Development of Agricultural Field DEM Using Repeated GPS Measurements from Field Operations: Effects of Sampling Intensity and Pattern
Widespread use of GPS systems in agricultural vehicle allows farmers to collect elevation data repeatedly to develop field-level DEM. Accuracy of these DEMs can be improved by understanding how errors are introduced from sampling procedures. In this research, a 120 m by120 m test field was modeled using a 10-m-grid USGS DEM of Winneshiek County, Iowa. Multiple sets of vehicle-based GPS elevation measurements from four filed operations (tillage, planting, spraying and harvesting) with different swath width and speed level were simulated using inverse distance weighting (IDW) interpolation from the test field. GPS errors were modeled using Gauss-Markov process and added to the simulated measurements.
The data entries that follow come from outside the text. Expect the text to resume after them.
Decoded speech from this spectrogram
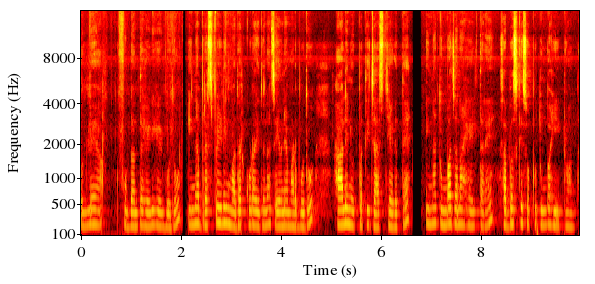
ಒಳ್ಳೆಯ ಫುಡ್ ಅಂತ ಹೇಳಿ ಹೇಳ್ಬೋದು. ಇನ್ನು ಬ್ರೆಸ್ಟ್ ಫೀಡಿಂಗ್ ಮದರ್ ಕೂಡ ಇದನ್ನು ಸೇವನೆ ಮಾಡ್ಬೋದು. ಹಾಲಿನ ಉತ್ಪತ್ತಿ ಜಾಸ್ತಿ ಆಗುತ್ತೆ. ಇನ್ನು ತುಂಬ ಜನ ಹೇಳ್ತಾರೆ, ಸಬ್ಬಸಿಗೆ ಸೊಪ್ಪು ತುಂಬ ಹೀಟು ಅಂತ.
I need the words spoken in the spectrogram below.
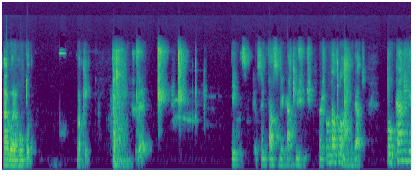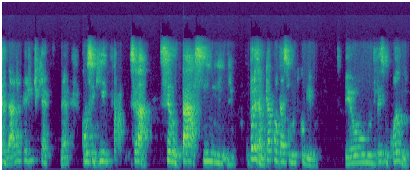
Agora voltou. Ok. Deixa eu ver. Beleza, eu sempre faço backup dos vídeos. Mas como tá falando, Roberto, tocar de verdade é o que a gente quer, né? Conseguir, sei lá, sentar assim e... Por exemplo, o que acontece muito comigo? Eu, de vez em quando,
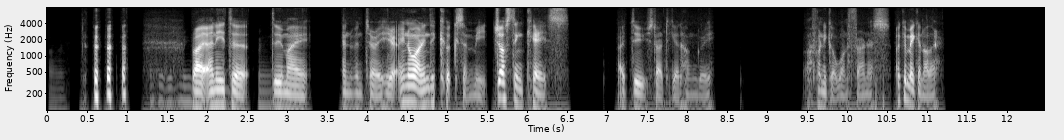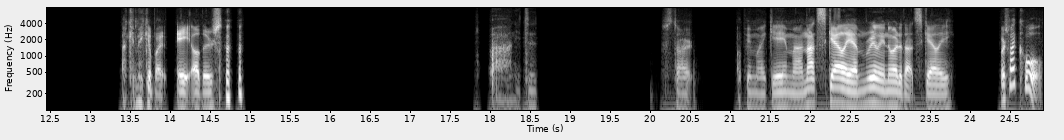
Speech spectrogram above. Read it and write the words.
sorry. I didn't Right, I need to do my inventory here. You know what? I need to cook some meat, just in case I do start to get hungry. I've only got one furnace. I can make another. I can make about eight others. start upping my game, man. That skelly, I'm really annoyed at that skelly. Where's my coal?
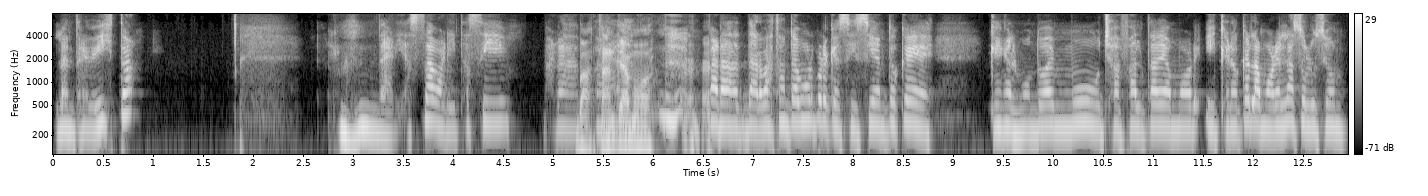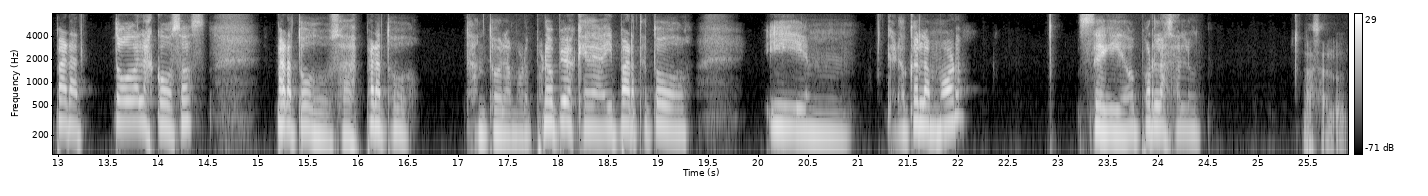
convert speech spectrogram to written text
la entrevista. Daría esa varita así para... Bastante para- amor. para dar bastante amor porque sí siento que, que en el mundo hay mucha falta de amor y creo que el amor es la solución para todas las cosas. para todo, o sea, es para todo. Tanto el amor propio es que de ahí parte todo. Y mm, creo que el amor seguido por la salud. La salud.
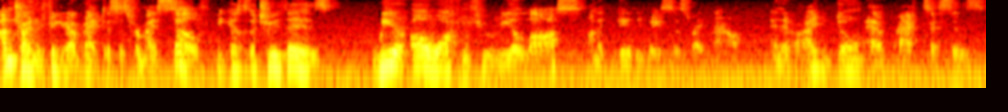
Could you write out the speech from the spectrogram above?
I'm trying to figure out practices for myself because the truth is we are all walking through real loss on a daily basis right now and if I don't have practices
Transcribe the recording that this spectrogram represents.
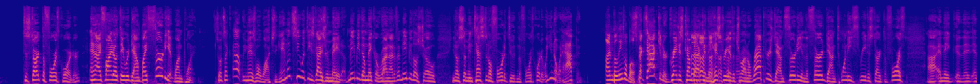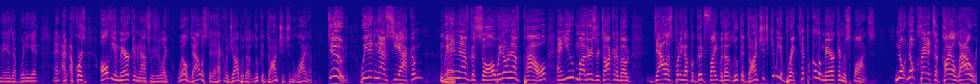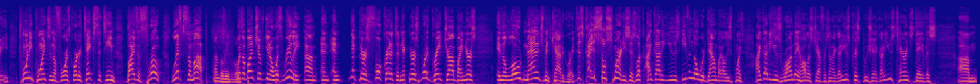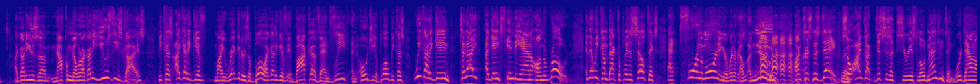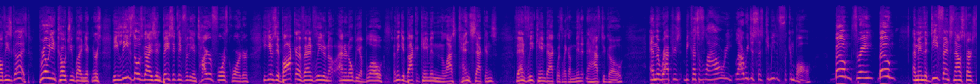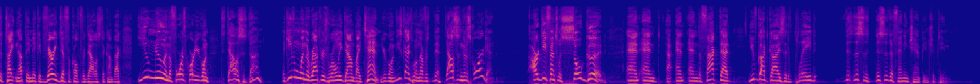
to start the fourth quarter. And I find out they were down by 30 at one point. So it's like, ah, we may as well watch the game. Let's see what these guys are made of. Maybe they'll make a run out of it. Maybe they'll show, you know, some intestinal fortitude in the fourth quarter. Well, you know what happened. Unbelievable. Spectacular. Greatest comeback in the history of the Toronto Raptors. Down 30 in the third, down 23 to start the fourth. Uh, and, they, and they and they end up winning it. And, and of course, all the American announcers were like, well, Dallas did a heck of a job without Luka Doncic in the lineup. Dude, we didn't have Siakam. We didn't have Gasol. We don't have Powell. And you mothers are talking about Dallas putting up a good fight without Luka Doncic. Give me a break. Typical American response. No, no credit to Kyle Lowry. 20 points in the fourth quarter, takes the team by the throat, lifts them up. Unbelievable. With a bunch of, you know, with really, um, and, and Nick Nurse, full credit to Nick Nurse. What a great job by Nurse in the load management category. This guy is so smart. He says, look, I got to use, even though we're down by all these points, I got to use Rondae Hollis Jefferson. I got to use Chris Boucher. I got to use Terrence Davis. Um, I got to use uh, Malcolm Miller. I got to use these guys because I got to give my regulars a blow. I got to give Ibaka, VanVleet, and OG a blow because we got a game tonight against Indiana on the road. And then we come back to play the Celtics at four in the morning or whatever, a noon on Christmas Day. So I've got this is a serious load management thing. We're down all these guys. Brilliant coaching by Nick Nurse. He leaves those guys in basically for the entire fourth quarter. He gives Ibaka, VanVleet, and Anunoby a blow. I think Ibaka came in in the last 10 seconds. VanVleet came back with like a minute and a half to go. And the Raptors, because of Lowry, Lowry just says, give me the freaking ball. Boom, three, boom. I mean, the defense now starts to tighten up. They make it very difficult for Dallas to come back. You knew in the fourth quarter, you're going, Dallas is done. Like even when the Raptors were only down by 10, you're going, these guys will never, Dallas isn't going to score again. Our defense was so good. And, and, uh, and, and the fact that you've got guys that have played, this, this is, this is a defending championship team.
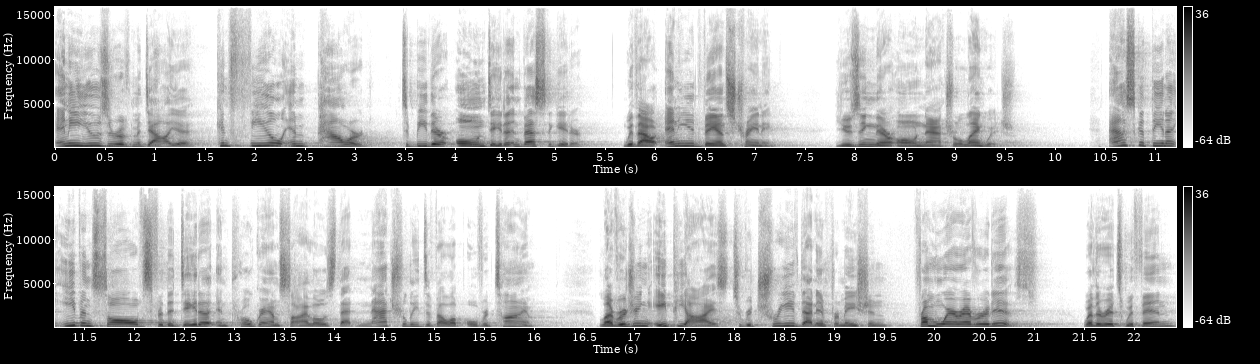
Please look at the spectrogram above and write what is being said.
any user of Medallia can feel empowered to be their own data investigator without any advanced training, using their own natural language. Ask Athena even solves for the data and program silos that naturally develop over time, leveraging APIs to retrieve that information from wherever it is, whether it's within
Then DEMs were created using a method proposed by Aziz et al. (2005). Results show that RMSE gradually decreased as the number of measurement sets used increased and leveled out after approximately 12 measurement sets unless an increase in input resolution of the elevation data were introduced to improve the RMSE of the resulted DEM. For the widest swath width, as the speed level (distance between data points along a track) decreased, the RMSE decreased from 0.23 m to 0.16 m. Track patterns on the other hand, had significant effects on the topographic maps if very small grid size is used to generate the DEM.